It was inevitable. The backlash had to happen. First, the dominant culture is afraid of the marginalized outsiders. Then, they embrace them, intellectuals praise them, Hollywood makes movies about them. Finally, the overexposure causes the outsiders to resent all of this, criticizing a culture that has appropriated its very soul.
So it is with Zombie-Americans. Tired of being mocked and caricatured, the zombies are rising up (this time metaphorically) against the living. At an event in Wausau, Wisconsin, over five thousand zombies attended a conference called “Things That Are Eating US.” The president of the Zombie-American Coalition Embracing Fundamental Responses to Overt Negativity (ZACEFRON) addressed the brain-eating throng:
“As a zombie, I have I have witnessed the revulsion from people as we have just tried to coexist. We never asked for a place at the table–only the freedom to stumble around your cities at night. We are not here to frighten your children–but we do want them to stop pretending to be us.
As with so many things, the media is to blame. Now that we’re trendy, you would think some filmmaker would paint a true picture of zombie culture. But “Zombieland”? Really? Woody Harrelson from ‘Cheers’ is after us now? There’s a band called ‘The Zombeatles’ and they do a song called “Hard Day’s Night of the Living Dead”? How clever. People meeting up for ‘zombie pub crawls’?
This has to stop, non-people. We deserve respect. At least vampires are occasionally given nuanced portrayals on film. And they’re shown living in Gothic mansions, while we are always seen living in some dingy graveyard.
We are not without a sense of humor. We tolerated your Halloween costumes and were even willing to laugh at the first couple of ‘Living Dead’ movies. But these portrayals of us are based on stereotypes, and they have led to fear and hatred.
The mainstream culture needs to realize that zombies are people, too—or, more accurately, were people. To trade in caricatures is unfair. Like most hatred, zombiphobia is rooted in ignorance. The living must realize, when they put on their blotchy makeup and tattered clothes, that somewhere there is a young zombie who’s afraid to come out of the grave because he doesn’t want to be ridiculed.
We can come together with our non-zombie friends. If only they knew how many of us live in their world, as accountants, telemarketers, Starbucks employees. Some of us have even chosen to hide our true selves to reach celebrity status in the land of the living. Kim Kardashian…Brad Garrett…Willem Dafoe…all undead Americans.

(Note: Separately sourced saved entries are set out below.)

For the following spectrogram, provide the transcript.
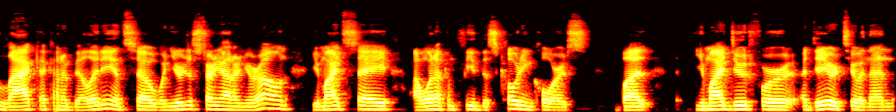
lack accountability and so when you're just starting out on your own you might say i want to complete this coding course but you might do it for a day or two and then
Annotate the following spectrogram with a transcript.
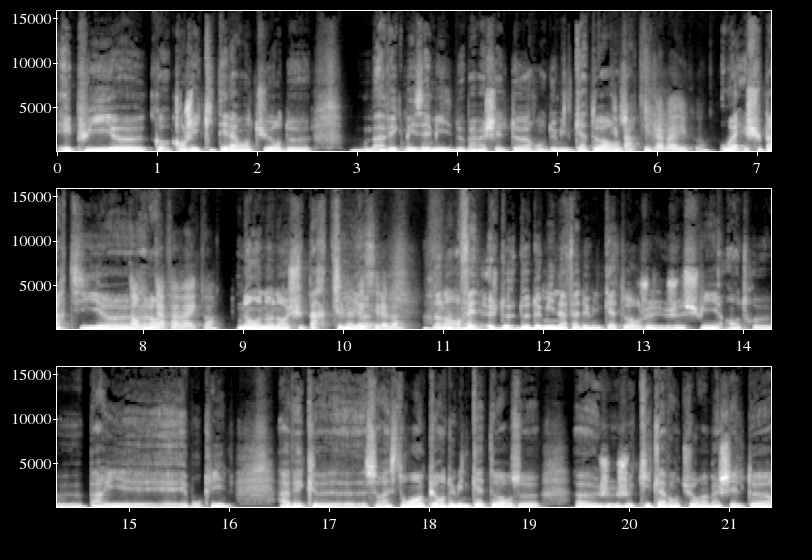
Et puis quand, quand j'ai quitté l'aventure de avec mes amis de Mama Shelter en 2014. T'es parti de là-bas du coup? Ouais, je suis parti. Euh, T'as ta femme avec toi? Non, non, non, je suis parti. Tu l'as laissé là-bas? Non, non, en fait, de, de 2009 à 2014, je, je suis entre Paris et, et Brooklyn avec ce restaurant. Et puis en 2014, je, je quitte l'aventure Mama Shelter,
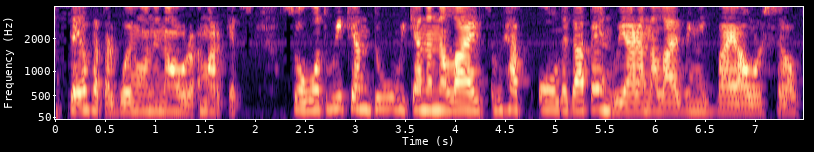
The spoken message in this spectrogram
sales that are going on in our markets. So what we can do, we can analyze. We have all the data, and we are analyzing it by ourselves.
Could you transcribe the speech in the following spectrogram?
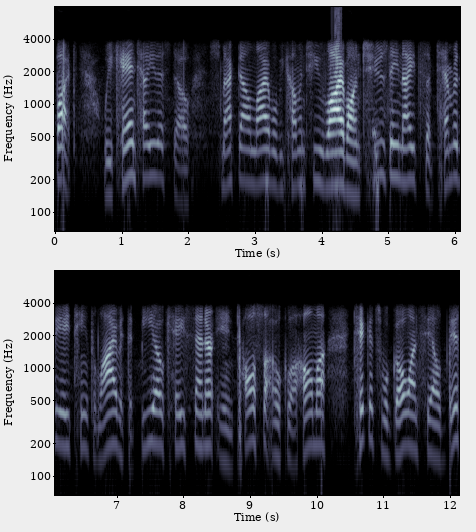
But we can tell you this though. SmackDown Live will be coming to you live on Tuesday night, September the 18th, live at the BOK Center in Tulsa, Oklahoma. Tickets will go on sale this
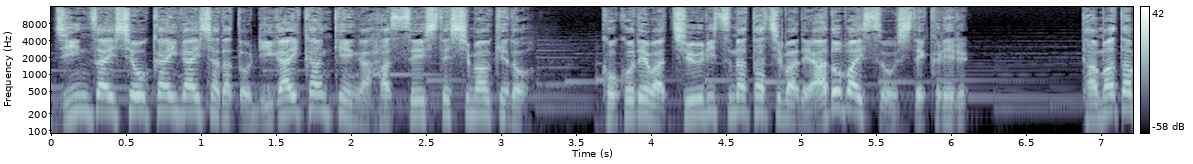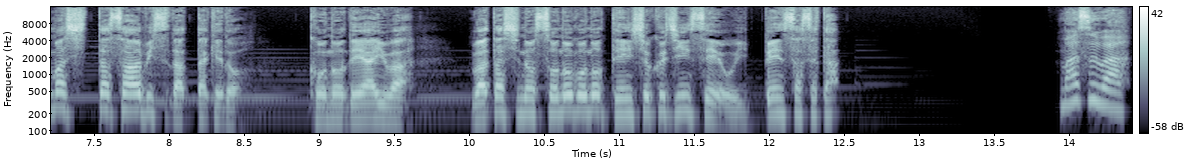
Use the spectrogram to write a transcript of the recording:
人材紹介会社だと利害関係が発生してしまうけどここでは中立な立場でアドバイスをしてくれる。たまたま知ったサービスだったけどこの出会いは私のその後の転職人生を一変させた。まずは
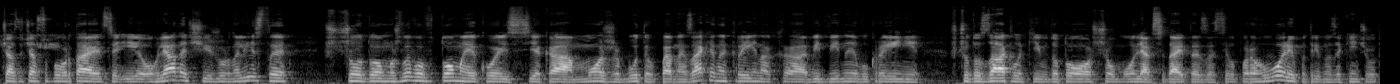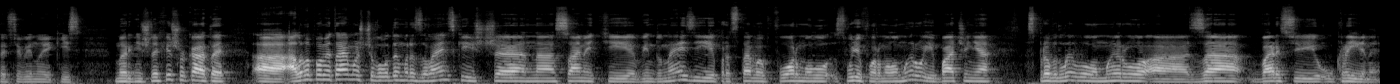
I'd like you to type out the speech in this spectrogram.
час від часу повертаються і оглядачі, і журналісти щодо можливо втоми якоїсь, яка може бути в певних західних країнах е, від війни в Україні. Щодо закликів до того, що мовляв, сідайте за стіл переговорів, потрібно закінчувати цю війну, якісь мирні шляхи шукати. Але ми пам'ятаємо, що Володимир Зеленський ще на саміті в Індонезії представив формулу свою формулу миру і бачення справедливого миру за версією України.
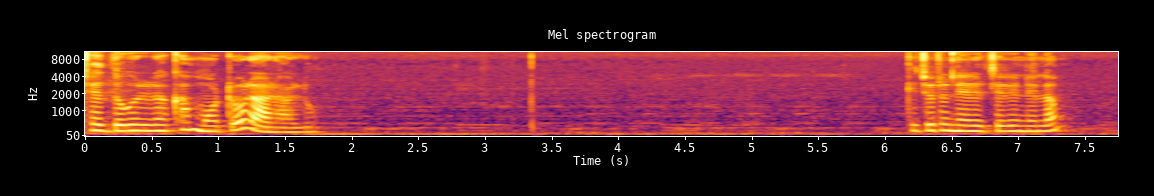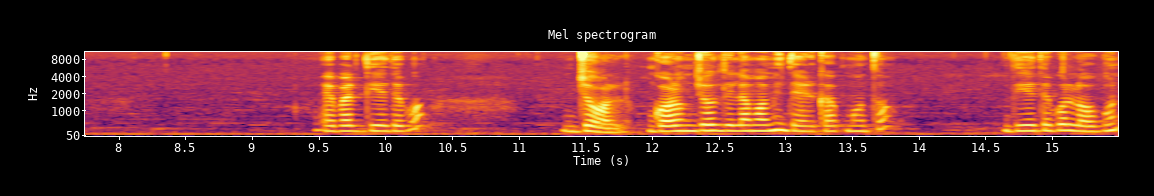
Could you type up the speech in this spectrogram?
সেদ্ধ করে রাখা মটর আর আলু। কিছুটা নেড়ে চেড়ে নিলাম। এবার দিয়ে দেব জল, গরম জল দিলাম আমি দেড় কাপ মতো। দিয়ে দেব লবণ।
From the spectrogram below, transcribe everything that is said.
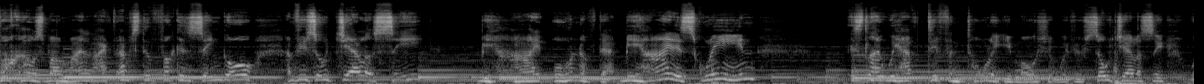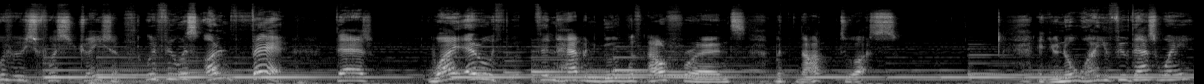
fuck house about my life. I'm still fucking single. I feel so jealous. See, behind all of that, behind the screen, it's like we have different totally emotion. We feel so jealousy. We feel frustration. We feel it's unfair. That why everything happened good with our friends, but not to us? And you know why you feel that way?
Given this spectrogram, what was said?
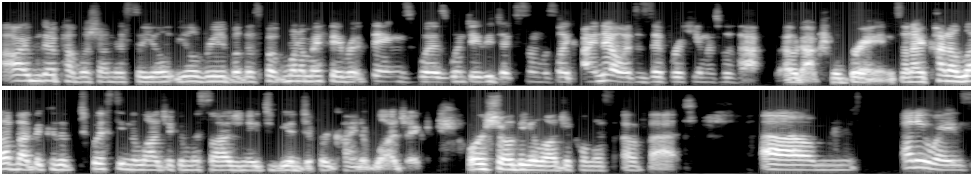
I'm gonna publish on this, so you'll you'll read about this. But one of my favorite things was when Daisy Dixon was like, "I know it's as if we're humans without actual brains," and I kind of love that because it's twisting the logic of misogyny to be a different kind of logic or show the illogicalness of that. Um, anyways,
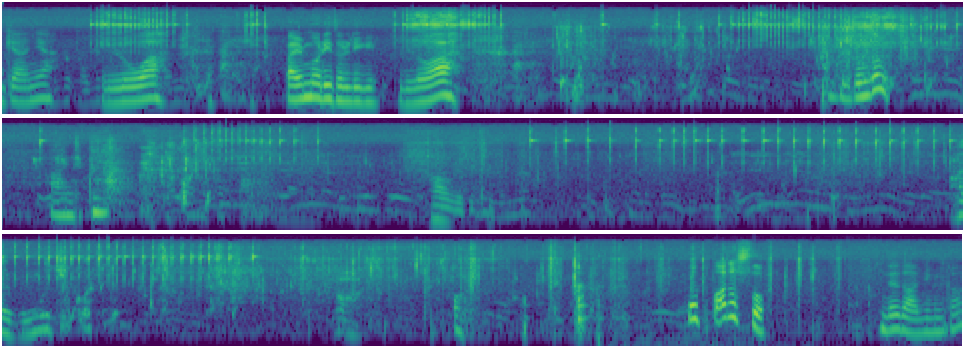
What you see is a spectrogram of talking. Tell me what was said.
거기 아니야. 일로 와. 말머리 돌리기. 일로 와. 이 정도면 아, 아니구나. 아, 왜 이렇게. 아, 이거 몸으로 칠것 같은데? 오, 빠졌어. 내도 아닌가?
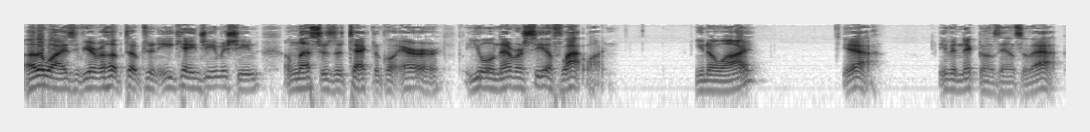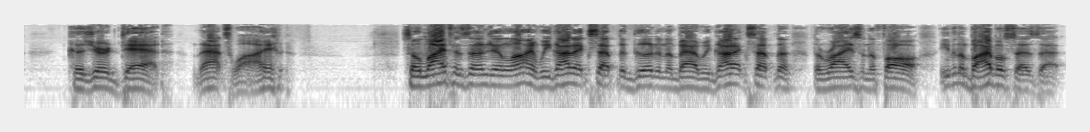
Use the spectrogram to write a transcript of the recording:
Otherwise, if you're ever hooked up to an EKG machine, unless there's a technical error, you will never see a flat line. You know why? Yeah. Even Nick knows the answer to that. Because you're dead. That's why. So life is an engine line. We got to accept the good and the bad. We got to accept the, the rise and the fall. Even the Bible says that.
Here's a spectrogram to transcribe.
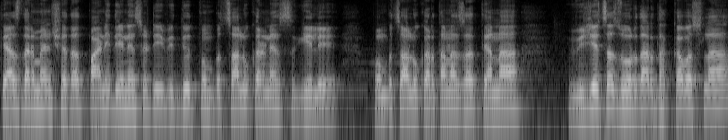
त्याच दरम्यान शेतात पाणी देण्यासाठी विद्युत पंप चालू करण्यास गेले. पंप चालू करतानाचा त्यांना विजेचा जोरदार धक्का बसला.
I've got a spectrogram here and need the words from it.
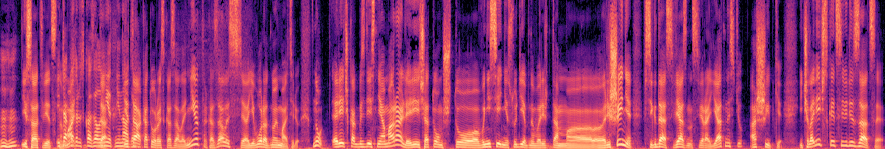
Угу. И, соответственно... И та, мать... которая сказала да. нет, не надо. И та, которая сказала нет, оказалась э, его родной матерью. Ну, речь как бы здесь не о морали, речь о том, что вынесение судебного там, э, решения всегда связано с вероятностью ошибки. И человеческая цивилизация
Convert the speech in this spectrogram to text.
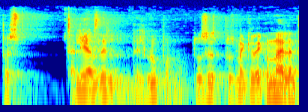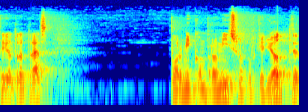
pues salías del, del grupo, ¿no? Entonces, pues me quedé con una adelante y otra atrás por mi compromiso, porque yo te,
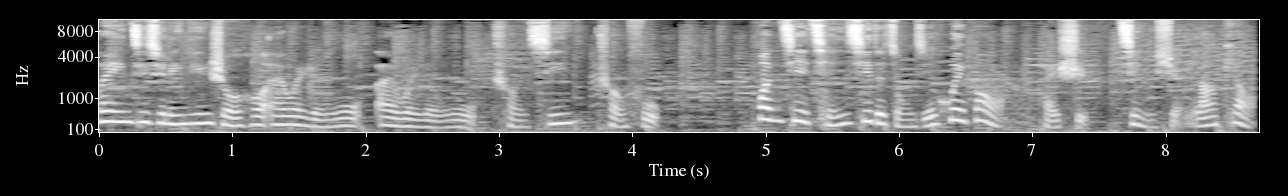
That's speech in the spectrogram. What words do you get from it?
欢迎继续聆听《守候爱问人物》，爱问人物创新创富。换届前夕的总结汇报，还是竞选拉票？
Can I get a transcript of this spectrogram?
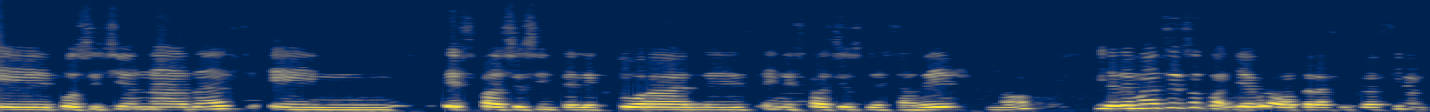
eh, posicionadas en espacios intelectuales, en espacios de saber, ¿no? Y además eso conlleva otra situación,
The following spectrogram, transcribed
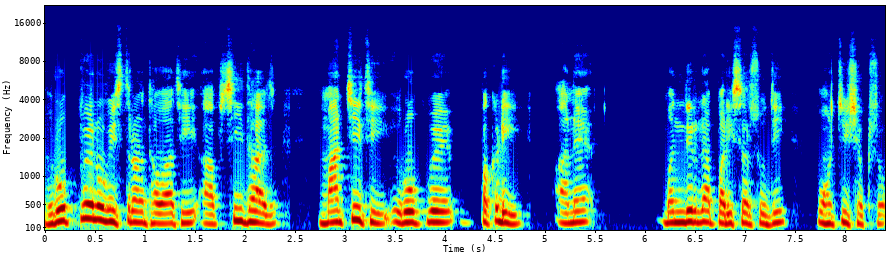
રોપવેનું વિસ્તરણ થવાથી આપ સીધા જ માચીથી રોપવે પકડી અને મંદિરના પરિસર સુધી પહોંચી શકશો.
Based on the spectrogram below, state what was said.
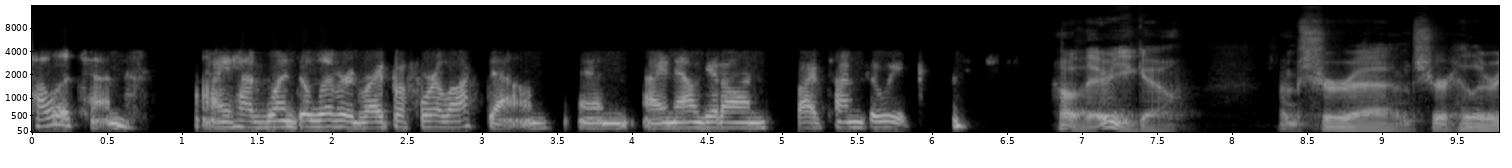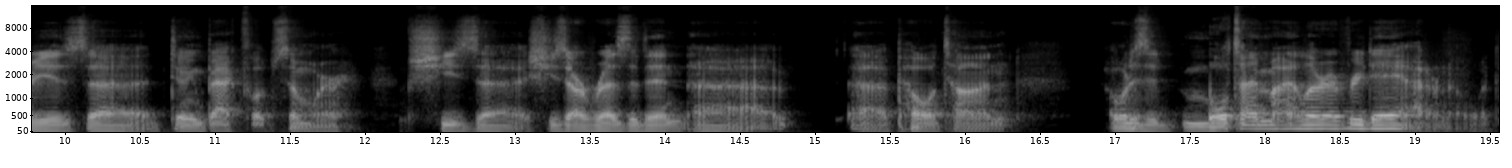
Peloton. I had one delivered right before lockdown, and I now get on five times a week. oh, there you go. I'm sure. Uh, I'm sure Hillary is uh, doing backflips somewhere. She's uh, she's our resident uh, uh, Peloton. What is it? Multi miler every day? I don't know what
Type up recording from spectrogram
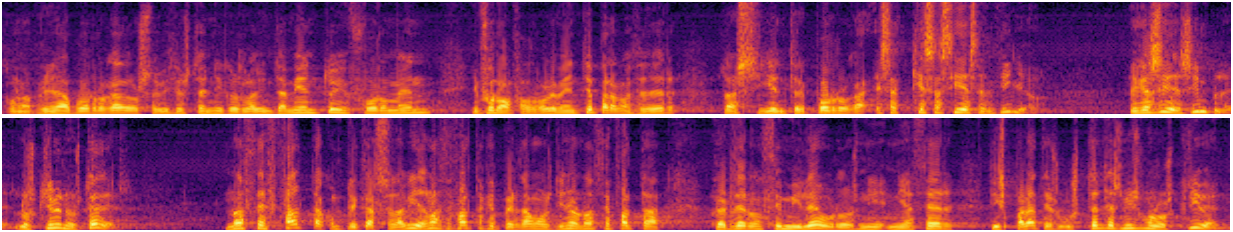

We, the zombies, are like the living in so many ways, and yet we are treated as second-class citizens. How many of us have tried to buy a nice townhouse, only to have the realtor run away screaming because we look different? How many of us have been prevented from exercising that most basic right, that of voting, simply because our limbs sometimes fall off? We still deserve a voice! Even now, In most states, a zombie is not even allowed to get a driver’s license!
It is true. We eat brains. But is that any stranger than eating liver? And while it’s true that we kill some of you, you end up rising from the dead and becoming…well, a zombie. And you have no memory that we killed you, so nobody’s the wiser.
Although we have come far as creatures, we have many slow, shuffling steps to go. Why are there no roles for zombies in any prime-time network shows? You’d think we’d be perfect for “Two and a Half Men,” but they went with a kid. Even reality TV—“Survivor”? I think a zombie could do very well on that show.
In closing, let me just say that we, the undead, will not stop with our brain-eating and what-not. But we demand more than brains. We demand equality. Where is our health-care plan? Why are they shooting us in the head, instead of trying to understand us? We are not so different from them. We WERE them, at least until they died and turned into us.”